* **Data records**:
★ ★ ★ ★ ★ ★ ★

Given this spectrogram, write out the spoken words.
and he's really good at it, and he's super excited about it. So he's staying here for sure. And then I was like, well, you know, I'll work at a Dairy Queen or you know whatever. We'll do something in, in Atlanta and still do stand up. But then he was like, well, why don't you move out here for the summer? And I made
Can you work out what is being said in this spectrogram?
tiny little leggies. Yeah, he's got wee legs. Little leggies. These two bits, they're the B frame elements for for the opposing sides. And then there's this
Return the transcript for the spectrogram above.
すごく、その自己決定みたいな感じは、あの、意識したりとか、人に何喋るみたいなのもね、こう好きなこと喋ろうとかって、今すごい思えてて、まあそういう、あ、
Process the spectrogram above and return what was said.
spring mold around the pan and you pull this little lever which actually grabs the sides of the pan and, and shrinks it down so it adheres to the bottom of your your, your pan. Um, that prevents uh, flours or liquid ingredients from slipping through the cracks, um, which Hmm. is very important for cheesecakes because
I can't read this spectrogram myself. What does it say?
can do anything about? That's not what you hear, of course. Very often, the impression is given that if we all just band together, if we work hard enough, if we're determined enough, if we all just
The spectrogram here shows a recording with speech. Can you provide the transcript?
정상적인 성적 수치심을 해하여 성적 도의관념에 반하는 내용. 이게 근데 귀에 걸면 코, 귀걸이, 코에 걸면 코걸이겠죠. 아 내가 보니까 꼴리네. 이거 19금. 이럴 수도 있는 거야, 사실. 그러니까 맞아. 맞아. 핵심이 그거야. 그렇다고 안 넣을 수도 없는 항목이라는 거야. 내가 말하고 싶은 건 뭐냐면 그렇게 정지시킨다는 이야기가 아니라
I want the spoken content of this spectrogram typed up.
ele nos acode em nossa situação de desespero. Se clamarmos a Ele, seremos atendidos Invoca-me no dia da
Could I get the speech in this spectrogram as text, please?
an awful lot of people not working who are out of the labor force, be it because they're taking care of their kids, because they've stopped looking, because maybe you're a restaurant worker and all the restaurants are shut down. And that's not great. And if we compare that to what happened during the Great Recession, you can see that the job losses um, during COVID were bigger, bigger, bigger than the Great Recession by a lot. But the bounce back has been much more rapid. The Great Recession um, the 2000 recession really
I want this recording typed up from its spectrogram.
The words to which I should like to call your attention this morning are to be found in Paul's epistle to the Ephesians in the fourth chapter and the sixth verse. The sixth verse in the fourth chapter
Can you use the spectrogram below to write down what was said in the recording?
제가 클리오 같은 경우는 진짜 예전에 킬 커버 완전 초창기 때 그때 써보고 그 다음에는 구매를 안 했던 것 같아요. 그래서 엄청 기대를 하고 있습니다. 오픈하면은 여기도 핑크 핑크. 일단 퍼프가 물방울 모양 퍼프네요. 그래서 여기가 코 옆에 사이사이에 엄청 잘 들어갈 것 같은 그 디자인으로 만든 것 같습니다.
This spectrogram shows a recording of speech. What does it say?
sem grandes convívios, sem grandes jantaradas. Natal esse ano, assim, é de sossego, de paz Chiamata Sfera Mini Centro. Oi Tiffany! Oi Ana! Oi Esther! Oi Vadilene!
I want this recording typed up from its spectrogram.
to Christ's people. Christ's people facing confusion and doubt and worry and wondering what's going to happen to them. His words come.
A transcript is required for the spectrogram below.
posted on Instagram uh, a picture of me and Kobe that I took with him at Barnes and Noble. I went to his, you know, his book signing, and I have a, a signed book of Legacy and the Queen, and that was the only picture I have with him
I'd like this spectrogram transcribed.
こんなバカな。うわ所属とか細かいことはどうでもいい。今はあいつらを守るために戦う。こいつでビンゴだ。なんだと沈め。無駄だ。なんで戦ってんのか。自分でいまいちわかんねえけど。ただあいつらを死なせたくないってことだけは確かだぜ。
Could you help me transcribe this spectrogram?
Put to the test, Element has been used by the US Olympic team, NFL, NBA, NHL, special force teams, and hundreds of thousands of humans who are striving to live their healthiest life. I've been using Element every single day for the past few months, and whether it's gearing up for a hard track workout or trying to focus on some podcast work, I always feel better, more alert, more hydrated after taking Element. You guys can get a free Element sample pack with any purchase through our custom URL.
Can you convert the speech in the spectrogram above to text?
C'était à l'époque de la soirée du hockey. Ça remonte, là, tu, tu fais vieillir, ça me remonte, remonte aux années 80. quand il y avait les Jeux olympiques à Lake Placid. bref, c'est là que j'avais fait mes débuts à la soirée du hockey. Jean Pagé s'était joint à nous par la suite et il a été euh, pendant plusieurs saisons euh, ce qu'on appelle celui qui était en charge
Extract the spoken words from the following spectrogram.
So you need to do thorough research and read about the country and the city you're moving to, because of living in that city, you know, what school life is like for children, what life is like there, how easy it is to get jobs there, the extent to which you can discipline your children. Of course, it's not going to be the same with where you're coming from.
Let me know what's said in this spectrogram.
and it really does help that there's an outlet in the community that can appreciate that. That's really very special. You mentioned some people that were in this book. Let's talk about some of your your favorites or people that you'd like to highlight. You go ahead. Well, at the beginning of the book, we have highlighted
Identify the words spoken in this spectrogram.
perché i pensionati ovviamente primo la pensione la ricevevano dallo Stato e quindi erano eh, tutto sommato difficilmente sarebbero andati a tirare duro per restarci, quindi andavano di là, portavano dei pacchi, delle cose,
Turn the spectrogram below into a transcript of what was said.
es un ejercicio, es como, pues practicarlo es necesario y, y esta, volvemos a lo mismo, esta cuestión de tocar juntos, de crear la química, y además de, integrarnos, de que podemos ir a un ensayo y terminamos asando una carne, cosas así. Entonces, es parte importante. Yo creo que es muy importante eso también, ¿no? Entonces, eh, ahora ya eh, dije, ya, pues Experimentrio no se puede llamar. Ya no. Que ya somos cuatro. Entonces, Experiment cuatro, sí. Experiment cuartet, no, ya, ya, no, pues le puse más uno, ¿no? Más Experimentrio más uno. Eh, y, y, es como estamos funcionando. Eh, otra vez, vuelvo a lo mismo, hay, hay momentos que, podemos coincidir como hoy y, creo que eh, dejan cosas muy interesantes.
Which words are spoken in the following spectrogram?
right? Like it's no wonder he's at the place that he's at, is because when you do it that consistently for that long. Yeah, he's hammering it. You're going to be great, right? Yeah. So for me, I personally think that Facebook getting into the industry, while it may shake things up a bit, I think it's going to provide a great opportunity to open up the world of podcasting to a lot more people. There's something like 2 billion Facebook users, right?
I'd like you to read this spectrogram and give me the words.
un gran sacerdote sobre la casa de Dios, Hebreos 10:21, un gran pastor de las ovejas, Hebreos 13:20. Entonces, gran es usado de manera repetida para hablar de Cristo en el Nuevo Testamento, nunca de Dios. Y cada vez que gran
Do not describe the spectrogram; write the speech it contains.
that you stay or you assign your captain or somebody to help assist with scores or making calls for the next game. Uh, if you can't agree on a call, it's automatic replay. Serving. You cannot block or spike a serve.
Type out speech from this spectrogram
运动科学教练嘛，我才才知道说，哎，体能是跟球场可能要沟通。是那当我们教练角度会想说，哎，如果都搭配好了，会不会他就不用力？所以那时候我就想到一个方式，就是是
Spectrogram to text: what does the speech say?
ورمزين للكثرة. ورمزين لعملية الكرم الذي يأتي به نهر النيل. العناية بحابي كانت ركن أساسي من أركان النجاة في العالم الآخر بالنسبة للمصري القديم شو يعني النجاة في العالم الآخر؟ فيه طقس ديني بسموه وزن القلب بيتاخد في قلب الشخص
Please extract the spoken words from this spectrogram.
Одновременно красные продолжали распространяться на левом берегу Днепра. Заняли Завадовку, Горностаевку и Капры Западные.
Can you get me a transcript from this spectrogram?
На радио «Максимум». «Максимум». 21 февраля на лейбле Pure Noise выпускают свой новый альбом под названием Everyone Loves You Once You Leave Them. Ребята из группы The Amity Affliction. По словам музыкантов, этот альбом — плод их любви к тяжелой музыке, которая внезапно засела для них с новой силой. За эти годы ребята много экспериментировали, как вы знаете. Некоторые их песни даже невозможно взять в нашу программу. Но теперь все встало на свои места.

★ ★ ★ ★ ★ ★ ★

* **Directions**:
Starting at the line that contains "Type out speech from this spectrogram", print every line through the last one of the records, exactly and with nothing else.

* **Task answer**:
Type out speech from this spectrogram
运动科学教练嘛，我才才知道说，哎，体能是跟球场可能要沟通。是那当我们教练角度会想说，哎，如果都搭配好了，会不会他就不用力？所以那时候我就想到一个方式，就是是
Spectrogram to text: what does the speech say?
ورمزين للكثرة. ورمزين لعملية الكرم الذي يأتي به نهر النيل. العناية بحابي كانت ركن أساسي من أركان النجاة في العالم الآخر بالنسبة للمصري القديم شو يعني النجاة في العالم الآخر؟ فيه طقس ديني بسموه وزن القلب بيتاخد في قلب الشخص
Please extract the spoken words from this spectrogram.
Одновременно красные продолжали распространяться на левом берегу Днепра. Заняли Завадовку, Горностаевку и Капры Западные.
Can you get me a transcript from this spectrogram?
На радио «Максимум». «Максимум». 21 февраля на лейбле Pure Noise выпускают свой новый альбом под названием Everyone Loves You Once You Leave Them. Ребята из группы The Amity Affliction. По словам музыкантов, этот альбом — плод их любви к тяжелой музыке, которая внезапно засела для них с новой силой. За эти годы ребята много экспериментировали, как вы знаете. Некоторые их песни даже невозможно взять в нашу программу. Но теперь все встало на свои места.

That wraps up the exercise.